I've finally gotten all my CUDA code in place, and I've realized that I've hit a brick wall.  I've written a number of unit tests using googletest, which is a fairly nice unit testing framework, and my code passes all of my tests.  The problem is that it is limited, as all unit testing frameworks are, in that it can really only test for equality well.  This is a big problem for the code I'm writing because after reading through quite a bit of material on the web, I've come to realize that not all cards support IEEE 754 in quite the same way, or as completely, as they should.  That means that even if I had a golden test set to test against, I could fail the test, while still being reasonably accurate.  The only way I may be able to bypass this problem is if I can render my output to a file or to the screen directly, and then eyeball it.  Towards that end, I just downloaded the AGG library, which claims to use only portable C++ to render images to files.  I'm going to briefly look at it, and see if I can get it to do what I want it to do (make pretty pictures) in the amount of time I have left.  However, since this is a brand-new (to me) API, and since I STILL don't have a poster or video up, if I can't get it all working within an hour or less, I'm going to have to abandon it to get my presentation working.

Thursday, April 21, 2011

Dual Quaternions

I spent much of today hacking out code so that I can use dual quaternions, only to realize that there is every chance that they are significantly slower than using homogenous coordinates.  Why?  Because dual quaternions require an 8 x 1 column vector to represent, while a rotation and translation (same power as a dual quaternion) requires a 4 x 4 matrix; the important point is that the 4 x 4 matrix may be hardware accelerated on the GPU as mat4 is an OpenGL type.  The only other advantage that dual quaternions have is that they are relatively easy to blend (interpolate & extrapolate) over.  However, for my purposes, there won't be any blending being done; you need to rotate & translate by some fixed amount, and that's it. 
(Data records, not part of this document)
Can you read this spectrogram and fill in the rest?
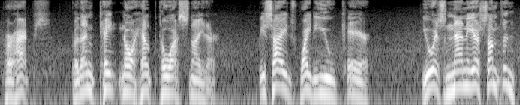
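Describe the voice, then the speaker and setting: An actor playing a thuggish, sneering bandit with a raspy voice in a fantasy video game. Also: male voice, a little high, lively intonation, measured pace, bright, forceful tone, full character voice. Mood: mocking. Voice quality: raspy, creaky. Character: sneering, thuggish male toll-taking bandit. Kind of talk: video game dialogue acting.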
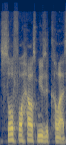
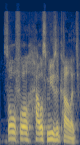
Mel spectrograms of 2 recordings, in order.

For the time being, I'm side-stepping the issue.  Originally, I had the ability to embed frames within other frames, forming a mesh of frames (along with embedding objects within a frame).  Although I still allow all the embedding to happen, I don't walk out to find all the embedded parts, which means that if it isn't embedded in the top-level frame, it isn't found.  This isn't ideal, but it will allow me to get to the heart of the problem more quickly.  Once I have some really good results, I'll revisit this problem, and see what can be done about it.  The more I look at it though, the more I think I'm going to have to go with homogeneous coordinates, and just be done with it.